TASK ITEM:
Whenever a picture appears in the data, skip it and write out all other material exactly.
··········
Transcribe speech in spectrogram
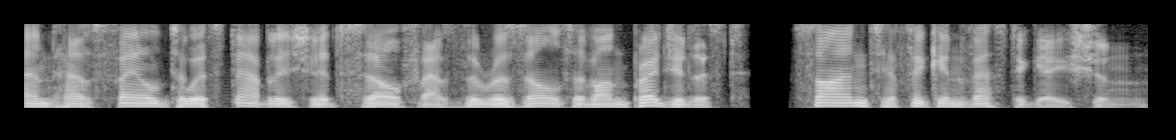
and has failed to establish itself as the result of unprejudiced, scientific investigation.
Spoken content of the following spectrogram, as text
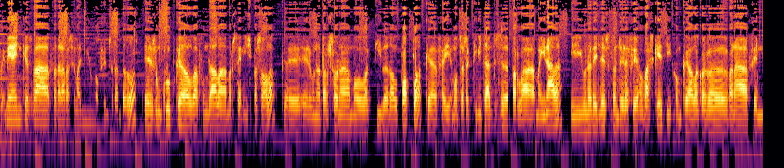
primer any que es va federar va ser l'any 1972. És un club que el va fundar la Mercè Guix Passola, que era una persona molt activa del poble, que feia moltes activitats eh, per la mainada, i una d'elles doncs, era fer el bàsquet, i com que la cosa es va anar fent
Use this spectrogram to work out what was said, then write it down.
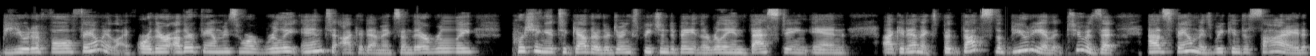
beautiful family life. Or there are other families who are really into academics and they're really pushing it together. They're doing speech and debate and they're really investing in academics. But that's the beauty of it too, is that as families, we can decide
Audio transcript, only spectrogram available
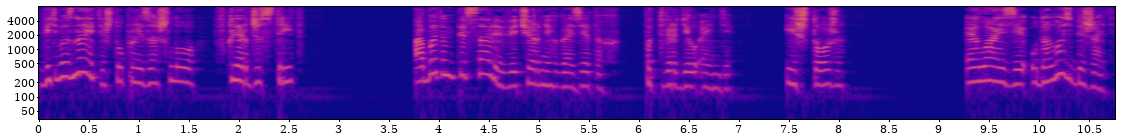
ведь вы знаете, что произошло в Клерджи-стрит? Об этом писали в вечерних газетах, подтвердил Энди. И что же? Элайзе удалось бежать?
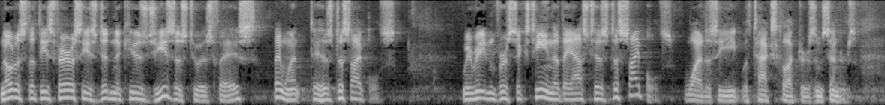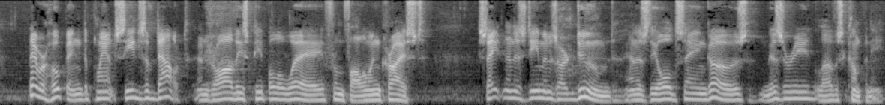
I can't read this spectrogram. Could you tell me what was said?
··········
OUTPUT OF THE TASK:
Transcribe speech in spectrogram
and has failed to establish itself as the result of unprejudiced, scientific investigation.
Spoken content of the following spectrogram, as text
primer any que es va federar va ser l'any 1972. És un club que el va fundar la Mercè Guix Passola, que era una persona molt activa del poble, que feia moltes activitats eh, per la mainada, i una d'elles doncs, era fer el bàsquet, i com que la cosa es va anar fent
Use this spectrogram to work out what was said, then write it down.
beautiful family life. Or there are other families who are really into academics and they're really pushing it together. They're doing speech and debate and they're really investing in academics. But that's the beauty of it too, is that as families, we can decide
Audio transcript, only spectrogram available
ведь вы знаете, что произошло в Клерджи-стрит? Об этом писали в вечерних газетах, подтвердил Энди. И что же? Элайзе удалось бежать?
I can't read this spectrogram. Could you tell me what was said?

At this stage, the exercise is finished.